b) The workforce is ageing. A 2015 report by the Chartered Institute of Personnel and Development noted that the number of people aged over 65 in employment rose by 437,000. This is coupled by a reducing working age population. In 2017, the Office for National Statistics projected that the working age population will fall from 62.2% in 2016 to 60.3% by 2041. Net migration is projected to reduce by 30% to 165 million by 2041 and current government policy, including immigration and the EU referendum, is undoubtedly influencing this trend. With the health and care sectors reliant on migrant labour, this will also undoubtedly have an impact on the quality of care services our members can expect in the future.

Conference, as we know, people with disabilities are less likely to be in employment and more likely to be unemployed than people without disabilities. A 2018 House of Commons Briefing Paper noted that the employment rate for people with disabilities was 49.2% compared to 80.6% for those without disabilities. The unemployment rate for people with disabilities was 9% compared to 3.8% for those without disabilities.

A 2015 report by the Chartered Institute of Personnel and Development noted that ill health and caring responsibilities were significant factors behind people leaving the workforce from their early 50’s.

Conference further notes that our ageing population, coupled with draconian government cuts to funding, has led to a crisis in adult social care and health. Lesbian, gay, bisexual and transgender (LGBT) older disabled people face additional issues including care services that do not address their needs or respect their identities.

Conference calls on the National Disabled Members Committee to:

1. Increase awareness across the Union of the implications of an ageing population and ageing workforce within the workplace and its impact on the comprehensive range of personnel policies used to recruit and manage staff with failing health and disability.

2. Undertake a review relating to the recruitment and management of disabled employees in the workplace and report back to Conference by 2020. This may include consideration of:

a)How we best support our members with long-term health problems falling short of disability, or providing informal care for ageing relatives with failing health and disability.

b)How we drive greater work flexibility that supports members with long-term health problems or disability remain in work and including greater imagination in what that flexibility looks like.

c)How we positively influence employers to recruit and retain people with long-term health problems, with disability, or with caring responsibilities for someone with failing health or disability.

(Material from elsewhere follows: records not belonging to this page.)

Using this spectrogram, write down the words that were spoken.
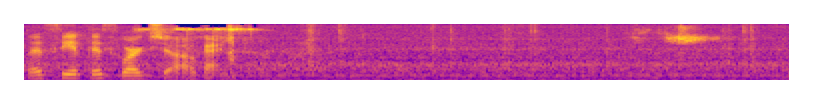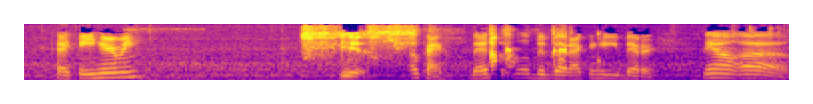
Let's see if this works, y'all. Okay. Okay, can you hear me? Yes. Okay, that's a little bit better. I can hear you better. Now, uh,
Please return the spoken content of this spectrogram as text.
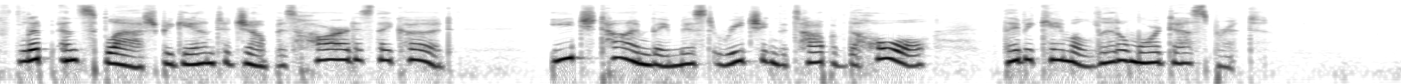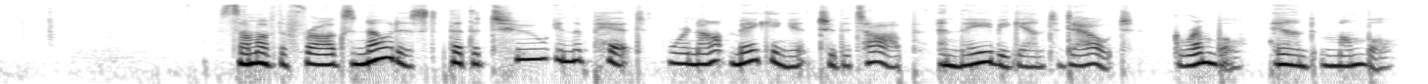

d)How we positively influence employers to recruit and retain older workers including disabled LGBT, Black and women workers recognising that there is greater likelihood of failing health or disability.

3. Actively promote the sharing of best practice across regions and branches to generate more creative options of recruiting and retaining people with, or caring for someone with, long-term health problems or disabilities.

4. Encourage branches to pro-actively anticipate the effects of an ageing workforce when their personnel policies are being reviewed and use that opportunity to incorporate provisions that increasingly promote the recruitment and the retention of people with long-term health problems or disability.

5. Where appropriate promote the current government ‘Disability Confident’ Scheme to regions and branches enabling them to encourage greater employer take up and progression through the three levels of the Scheme bearing in mind that Disability Confident has been criticised by some disabled people as a tick box exercise – for example, levels one and two rely solely on an employer self-assessment which may not reflect the experience of discrimination felt by disabled people in the workplace.

6. Continue to support UNISON’s campaign for increased government investment in adult social care and health and work with the national LGBT committee to call for a care system that respects the rights and identities of disabled LGBT people.

7. Publicise UNISON’s Carers Leave guide